dance in the circle of people, and I was able to put down my
bag. When I was finished Cafdey and I were joined by a Uruguayan
woman who runs a radio show and then Cafey's mother and several
brothers and sisters showed up as well as Jorge from the Colegiales
neighborhood assembly whose face was all lit up with happiness
and we stood there and had our own social forum on the steps
of the building, which seemed equally as important as the speeches
that were going on inside.
- It was almost ten PM, early for Buenos Aires standards,
and the night was alive with speakers and dancers and musicians
and small groups of diverse people creating their own mini-social
forums in the plaza swarming with proposals, ideas, hopes, dreams.
Eventually it was time to go and so I unfurled the poem of the
Zapatista Subcommandante Marcos that I had bought and shared
it with Cafey, a translation of which I will share with you now:
- A piece of the moon
But in reality it's not one
But two pieces
the piece of the dark side of the moon
And the piece of the shining side of the moon
Here, what one needs to understand
is that the piece of the moon that shines is bright because there
is a dark side
It is the dark side of the moon that makes the shining side possible
If it's our turn
to be the dark side of the moon
this does not mean that we are less
but that we are willing
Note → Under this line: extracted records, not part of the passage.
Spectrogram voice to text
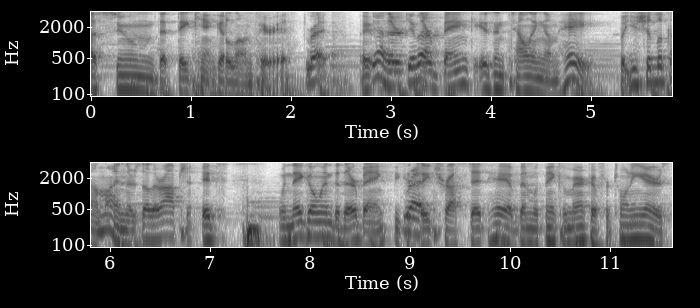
assume that they can't get a loan period. right? Yeah, their their bank isn't telling them, "Hey, but you should look online. There's other options." It's when they go into their bank because Right. they trust it. Hey, I've been with Bank of America for 20 years,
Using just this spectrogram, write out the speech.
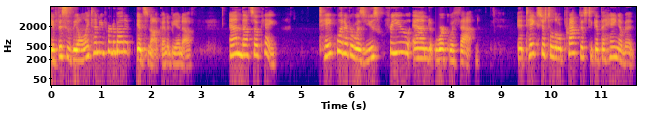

to be the dark side
that makes it possible
for everyone to see the moon.
And at the end of it all
the dark side is worth more
because it shines for other skies
and because to see it
you have to learn
to fly very high
- Un pedacito de luna
Pero en realidad no es uno
Sino dos pedacitos
El pedacito del lado oscuro de la luna
y el pedacito del lado brilliante de la luna
y aqui lo que hay que entender
es que el pedacito que brilla de la luna
brilla porque hay un lado oscuro
Es el lado oscuro de la luna
el que hace posible
el lado brilliante de la luna
si nos toca ser el lado oscuro
de la luna
no por eso somos menos
sino que es porque estamos dispuestos
a ser el lado oscuro
que es posible que todos vean la luna
y al fin de cuentas
el lado oscuro vale más
porque brilla para otros cielos
y porque para verlo hay que aprender
a volar muy alto
- Love, Lisa